In case you offer any refunds, make sure that the terms are clear on that too. However, this is rarely something professional coaches do.

The Terms of Terminating the Coaching Relationship

What happens if your client changes their mind or if you need to step away from your coaching practice because of some unforeseen reasons? Hopefully, this never happens, but it’s better to be prepared than sorry.

The first thing to set clear is when the coaching relationship is considered terminated. In other words, when is the coaching really over? Normally, your work is automatically considered done once you have delivered all the sessions agreed upon. Besides, you might want to set terms for terminating the agreement if your client doesn’t show up for X amount of sessions or breaches other important parts of the agreement.

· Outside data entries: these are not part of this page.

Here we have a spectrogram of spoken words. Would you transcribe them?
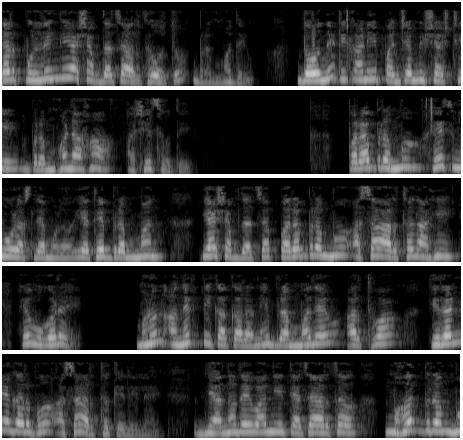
तर पुल्लिंगी या शब्दाचा अर्थ होतो ब्रह्मदेव. दोन्ही ठिकाणी पंचमी षष्ठी ब्रह्मणहा अशीच होती. परब्रह्म हेच मूळ असल्यामुळं येथे ब्रह्मन या शब्दाचा परब्रह्म असा अर्थ नाही हे उघड आहे. म्हणून अनेक टीकाकारांनी ब्रह्मदेव अथवा हिरण्यगर्भ असा अर्थ केलेला आहे. ज्ञानदेवांनी त्याचा अर्थ महद्ब्रह्म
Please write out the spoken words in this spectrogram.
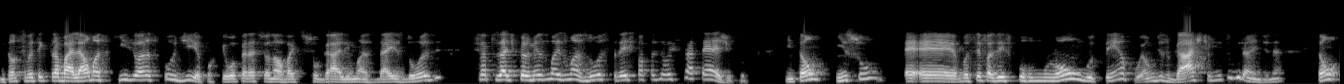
Então você vai ter que trabalhar umas 15 horas por dia, porque o operacional vai te sugar ali umas 10, 12, você vai precisar de pelo menos mais umas duas, três para fazer o estratégico. Então, isso, é, é, você fazer isso por um longo tempo é um desgaste muito grande, né? Então,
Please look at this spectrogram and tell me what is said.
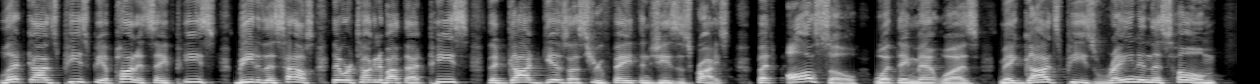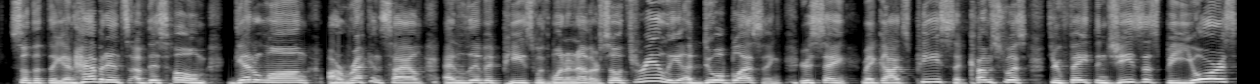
let God's peace be upon it, say peace be to this house, they were talking about that peace that God gives us through faith in Jesus Christ. But also what they meant was, may God's peace reign in this home so that the inhabitants of this home get along, are reconciled, and live at peace with one another. So it's really a dual blessing. You're saying, may God's peace that comes to us through faith in Jesus be yours,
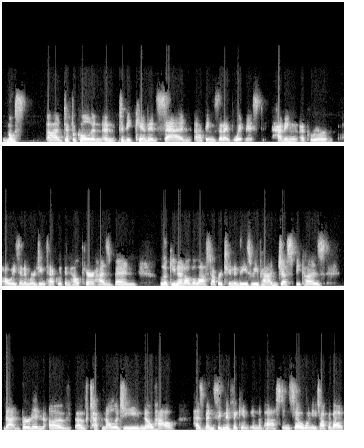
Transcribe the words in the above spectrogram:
most uh, difficult and, and to be candid, sad uh, things that I've witnessed having a career always in emerging tech within healthcare has been looking at all the lost opportunities we've had just because that burden of, of technology know-how has been significant in the past. And so when you talk about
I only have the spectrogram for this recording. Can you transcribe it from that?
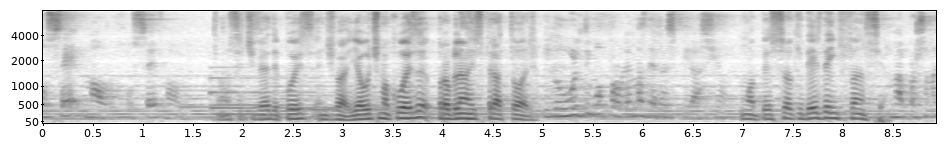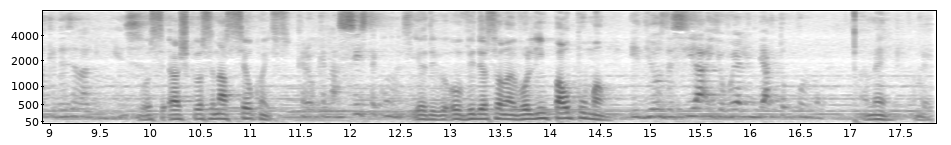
José Mauro, José Mauro. Então, se tiver depois, a gente vai. E a última coisa, problema respiratório. Y lo último, problemas de respiración. Uma pessoa que desde a infância, Una persona que desde la niñez, você, acho que você nasceu com isso. creo que naciste con eso. E eu digo- ouvi Deus falando, eu vou limpar o pulmão. Y Dios decía, yo voy a limpiar tu pulmón. Amém. Amém.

The other thing to set straight is what happens if the coaching relationship is terminated. In most cases, you keep the advance and you will have no further commitments towards each other.

[ Read: How To Fire a Coaching Client ]

Rescheduling & Cancellation Policy

This is another nifty tool to protect yourself from being stood up as a coach and making sure your time is respected.

A common practice is to set a 24-hour or 48-hour rule for rescheduling or canceling your sessions. This way, if your client needs to cancel the appointment last minute, they will understand that they will need to pay for it — or won’t be refunded if they’ve paid the fees already.


The final clause you might commonly see in contracts is the miscellaneous section. This is normally just a section with a few additional legal requirements, such as defining under which country’s law you enter into the agreement or that you both voluntarily signed it. If your template has something like this, you can leave it in there, otherwise, don’t worry about it.

Coaching Contract Templates

We recommend you use a sample contract from a reliable source such as ICF or an accredited coach training center. Even if it’s a well-written contract, always read through the whole agreement to make sure each section is relevant and accurate to how you provide services. If you’re unsure, speak to a legal advisor.

Another great option is the selection of ready-made contracts from Coaches & Company

How & When To Get Your Contract Signed

The easiest way to get your contracts signed is to use a digital signature tool (like Paperbell) , so you can skip printing papers while having certainty that the coaching agreement is legally binding. Get the paperwork done before you begin any work with your client (except your free discovery session, of course), and make sure that you have clear expectations between the two of you.

Paperbell makes it super simple to get your contracts signed by clients digitally and to have them all in one place. Your clients will pay their advance payment at the time of signing your coaching agreement, and Paperbell only allows them to proceed and schedule their first session once this is settled. Which means you never have to chase clients for payments again, and you can easily find your contracts to refer back to later on.

What Happens If Your Client Breaches The Contract?

If your client disrespects the terms of your coaching agreement, it’s always better to have a conversation with them first and iron out any misunderstanding between the two of you. If they’ve missed a payment, you should absolutely stop the coaching work until that’s settled, it’s only fair. If you’re unable to sort things out by yourself, you can always ask for help from a legal professional.

In most cases though, a crisp coaching agreement and a great discovery session are all you need to get on the same page with your coachee, so that all you need to focus on is what you love doing the most: helping your clients get to where they want to be.

Coaching contract feature
By Team Paperbell
July 14, 2021

Are You Undercharging?

Find Out In This Free Report

Ever wondered exactly what other coaches are offering, and ​for how much? Find out if you’re charging too much or too ​little by benchmarking your own rates with this free report.

Subscribe to our updates for instant access: